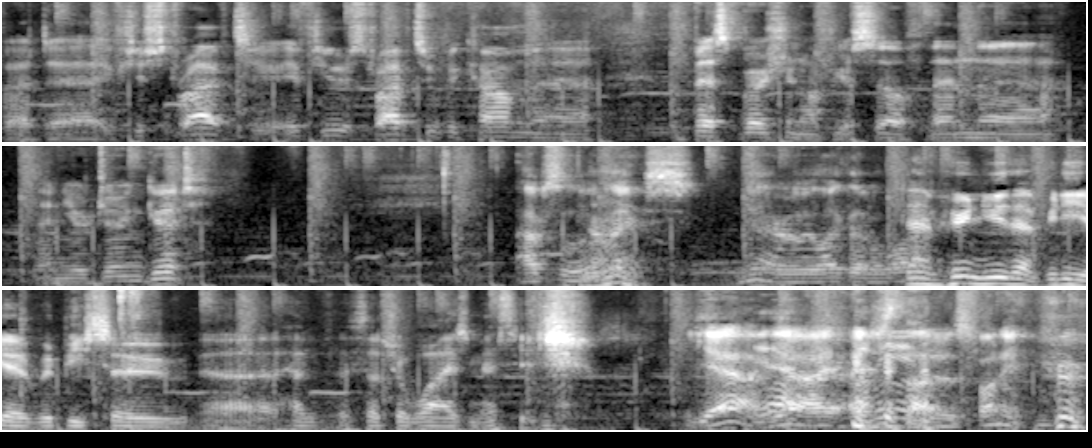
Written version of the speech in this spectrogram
But uh, if you strive to if you strive to become the best version of yourself, then uh, then you're doing good. Absolutely. Nice. Yeah, I really like that a lot. Damn, who knew that video would be so uh, have such a wise message? Yeah, yeah. Yeah, I, I I just mean- thought it was funny.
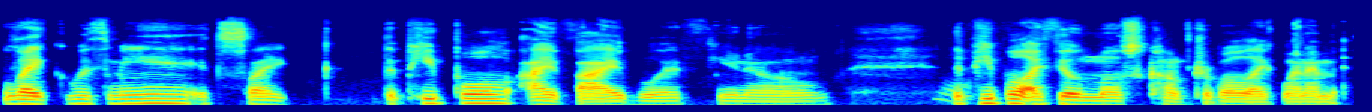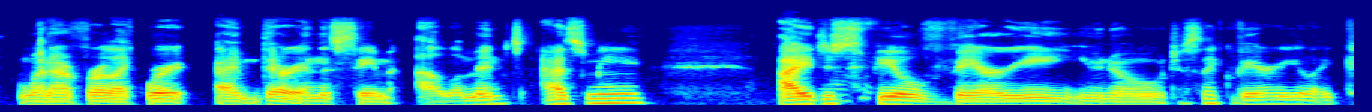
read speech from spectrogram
like with me it's like the people i vibe with you know the people i feel most comfortable like when i'm whenever like we're I'm, they're in the same element as me i just feel very you know just like very like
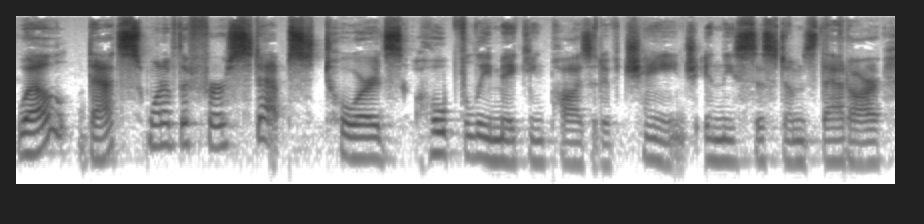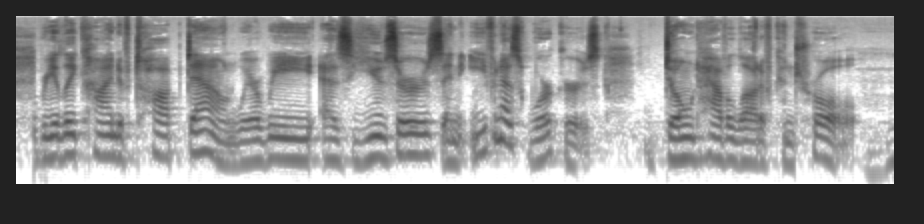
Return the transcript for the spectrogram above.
well, that's one of the first steps towards hopefully making positive change in these systems that are really kind of top down, where we as users and even as workers don't have a lot of control. Mm-hmm.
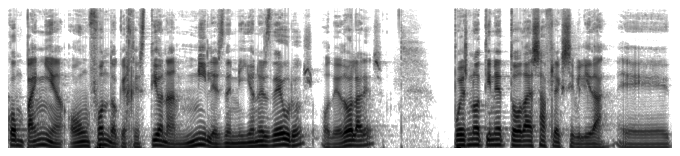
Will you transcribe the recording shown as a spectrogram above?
compañía o un fondo que gestiona miles de millones de euros o de dólares, pues no tiene toda esa flexibilidad. Eh,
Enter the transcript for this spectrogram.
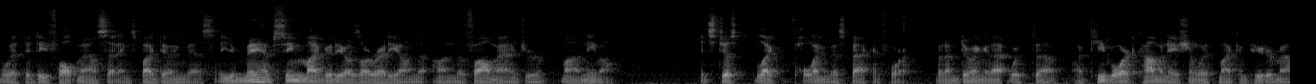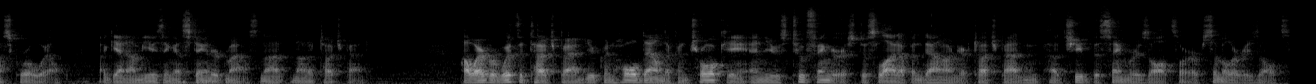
with the default mouse settings by doing this. You may have seen my videos already on the on the file manager on Nemo. It's just like pulling this back and forth, but I'm doing that with uh, a keyboard combination with my computer mouse scroll wheel. Again, I'm using a standard mouse, not, not a touchpad. However, with the touchpad, you can hold down the control key and use two fingers to slide up and down on your touchpad and achieve the same results or similar results.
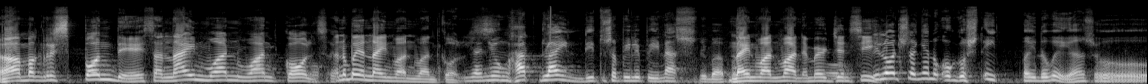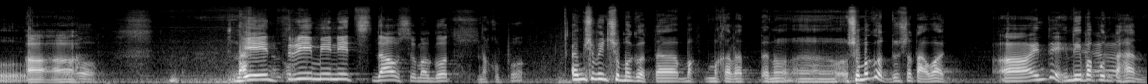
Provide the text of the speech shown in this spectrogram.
ah, magresponde sa 911 calls. Ano ba yung 911 calls? Yan yung hotline dito sa Pilipinas, di ba? 911, emergency. I-launch lang yan August 8, by the way. Ha? So, ah. oo. Na- In three minutes daw sumagot. Naku po. Sabihin sumagot, mak- makarat, ano, ah, sumagot dun sa tawag. Ah, hindi. Hindi pa puntahan.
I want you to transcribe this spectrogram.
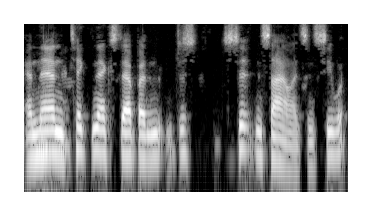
and then mm-hmm. take the next step and just sit in silence and see what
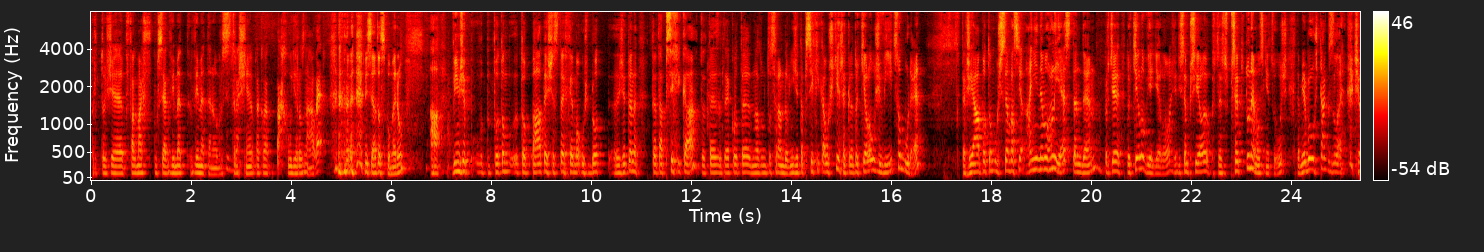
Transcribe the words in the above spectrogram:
protože fakt máš v puse jak vymet, vymeteno, prostě strašně taková pachuť hrozná, když se na to vzpomenu. A vím, že potom to páté, šesté chemo už bylo, že ten, ta, ta psychika, to, to, je, to, jako to je na tomto srandovní, že ta psychika už ti řekne, to tělo už ví, co bude, takže já potom už jsem vlastně ani nemohl jíst ten den, protože to tělo vědělo, že když jsem přijel před tu nemocnici už, tak mě bylo už tak zle, že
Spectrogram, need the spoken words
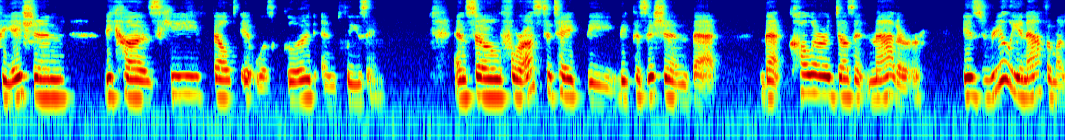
creation because he felt it was good and pleasing. And so for us to take the the position that that color doesn't matter is really anathema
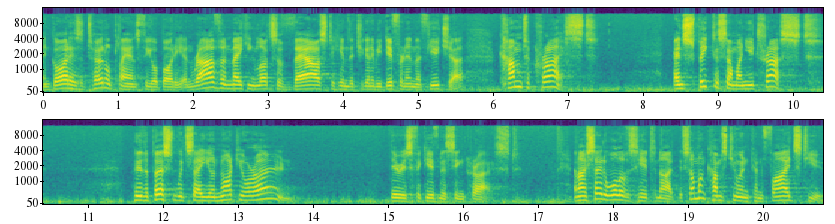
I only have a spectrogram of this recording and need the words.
And God has eternal plans for your body. And rather than making lots of vows to Him that you're going to be different in the future, come to Christ and speak to someone you trust, who the person would say, You're not your own. There is forgiveness in Christ. And I say to all of us here tonight if someone comes to you and confides to you,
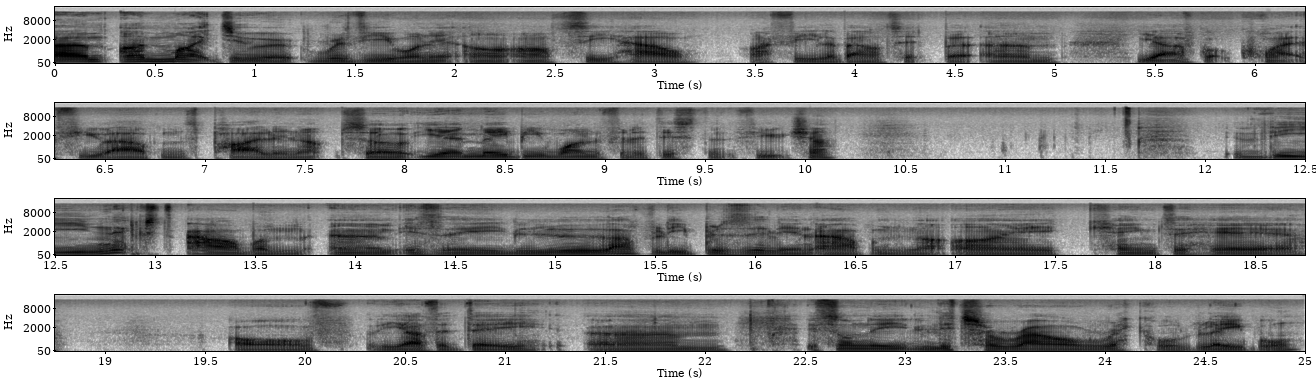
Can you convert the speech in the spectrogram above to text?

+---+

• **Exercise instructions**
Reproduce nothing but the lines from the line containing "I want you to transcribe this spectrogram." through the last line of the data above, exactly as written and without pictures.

• **Output**
I want you to transcribe this spectrogram.
and then mm-hmm. take the next step and just sit in silence and see what
Transcribe the words in the above spectrogram:
protože fakt máš v puse jak vymet, vymeteno, prostě strašně taková pachuť hrozná, když se na to vzpomenu. A vím, že potom to páté, šesté chemo už bylo, že ten, ta, ta psychika, to, to, je, to, jako to je na tomto srandovní, že ta psychika už ti řekne, to tělo už ví, co bude, takže já potom už jsem vlastně ani nemohl jíst ten den, protože to tělo vědělo, že když jsem přijel před tu nemocnici už, tak mě bylo už tak zle, že
Spectrogram, need the spoken words
creation because he felt it was good and pleasing. And so for us to take the the position that that color doesn't matter is really anathema
I only have a spectrogram of this recording and need the words.
And God has eternal plans for your body. And rather than making lots of vows to Him that you're going to be different in the future, come to Christ and speak to someone you trust, who the person would say, You're not your own. There is forgiveness in Christ. And I say to all of us here tonight if someone comes to you and confides to you,
Can you convert the speech in the spectrogram above to text?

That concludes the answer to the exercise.